Measure for the new upper and lower railings, cut and install railing brackets or "L" brackets and screws. The bottom opening between the lower rail and porch and the height of the upper rail must meet code requirements. Measure, mark and install both railings to stay within those requirements.
Typical Composite Railing Assembly
Install balusters with an even spacing or 4 inches maximum between the balusters. Calculate number of balusters and cut two blocks to match the spacing. The space on each end will probably be less than 4 inches, align the balusters so that you have equal spacing on each end. For example, if you have 7 inches of space left after all the balusters are installed; make each space 3 ½ inches, not 4 inches and 3 inches. Use the blocks to space the balusters during installation. Drill pilot holes and attach each baluster with two screws, one at the top and one at the bottom.
To obtain an even spacing pattern take the width of one baluster and add 3-1/2 inches to it. Divide this number into the distance between the two posts, and round it to the nearest whole number. This is the number of balusters. Divide the distance between the two posts by the number of balusters, and you have the center-to-center spacing of each baluster. Simply subtract the width of the baluster from this number for the space in between balusters.
Assemble railings and balusters prior to installation. Cut upper and lower rails equally on both ends by cutting half of the amount off each end. Round tubular balusters install over small balls screwed into the railings. Others fit into holes along the upper and lower rails.
Install the railing kits using blocks to hold the railing up. Drill pilot holes for the screws, and attach the rails to the posts with brackets. A long extension for your screwdriver bits will help drive those hard to get at screws in with the least amount of trouble.
Adding New Posts
If your deck or porch has a longer span than the railing kit you purchased, you will have to add an additional post. You may also want to add new posts to change the look of the porch or add structural integrity.
Mark Cut lines on the Porch Floor for a New Post
Measure the distance between existing porch roof supports or posts to determine if the porch railing stock will span the distance. If wooden railings are not long enough, center cut lines dimensioned for a new post halfway between the porch supports.
Create a New Opening for the Post

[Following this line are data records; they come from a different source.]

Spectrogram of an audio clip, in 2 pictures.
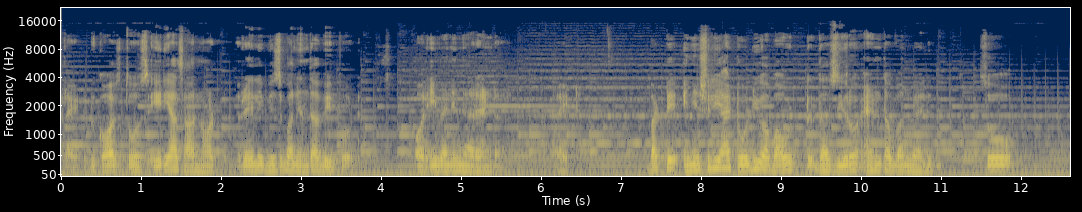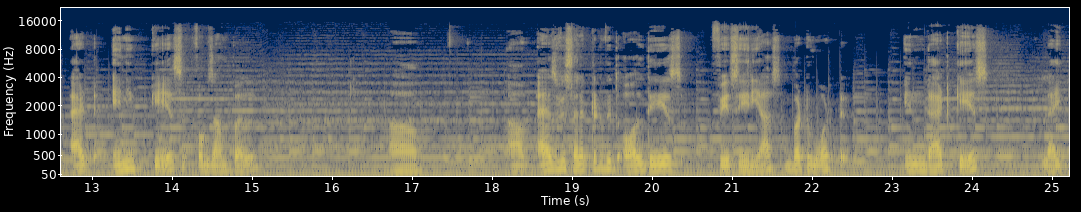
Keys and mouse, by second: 0.1 middle click, 1.9 shift+middle click, 2.8 middle click, 5.8 click, 6.1 middle click, 6.5 click, 7.1 middle click, 7.4 shift+middle click, 11.9-12.5 middle drag, 13.0 shift+middle click, 17.1 click, 17.4 middle click, 17.7 Tab, 18.1 click, 19.2 click, 19.7 click, 20.2 click, 20.8 click, 21.7 click, 24.3 shift+click.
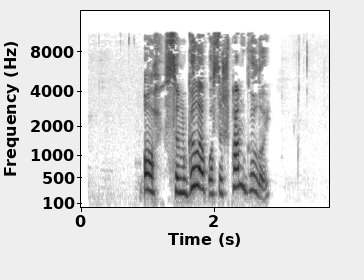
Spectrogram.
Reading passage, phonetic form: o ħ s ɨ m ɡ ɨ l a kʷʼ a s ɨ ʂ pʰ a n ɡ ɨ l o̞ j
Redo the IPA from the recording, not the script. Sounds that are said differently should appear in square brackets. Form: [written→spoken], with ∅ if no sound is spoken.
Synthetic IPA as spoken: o ħ s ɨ m ɡ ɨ l a kʷʼ a s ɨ ʂ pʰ a [n→m] ɡ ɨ l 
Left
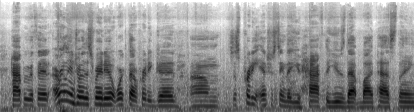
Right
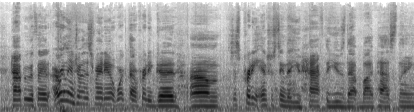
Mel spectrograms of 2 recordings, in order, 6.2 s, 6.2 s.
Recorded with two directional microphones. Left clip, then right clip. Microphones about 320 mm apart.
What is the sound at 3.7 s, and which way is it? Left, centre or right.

Drill a starter hole for a jigsaw blade within cut lines marked for the new railing post. Cut precisely along the rectangular cut lines with a jigsaw. Insert the post into the hole and rest it on a leveled brick or concrete paver placed on the ground.
Attach the Railing Post to Porch
Bore pilot holes into the framing with a right-angled drill, working from a position beneath the porch. Insert lag screws to attach the new post to the porch floor joists. Snug the lag screws with a socket wrench.
Making a Baluster and Railing with Wood Components
After cutting the top and lower railing, space balusters according to building code along the bottom porch railing. Lay out the pieces on a flat surface and screw through the underside of the bottom wooden railing into the center of the positioned balusters.
Set the bottom railing and baluster assembly upright and position the top railing after marking baluster positions. Adjust the balusters as necessary on the marks and drive two nails through the railing into each baluster to stop it from rotating.
Screwing railing assembly to posts
Secure porch railing units to posts with stainless steel or epoxy coated screws. First, position the piece of railing between posts, ensuring that it is level and doesn't bind. Drill angled pilot holes from each side of the rails and drive in screws.
Remove excess length from the new post top with a handsaw. Add a decorative cap and finial to top the new post and match any existing stair railing posts. Prime and paint the porch railings and the new post.
Deck Material Buying Guide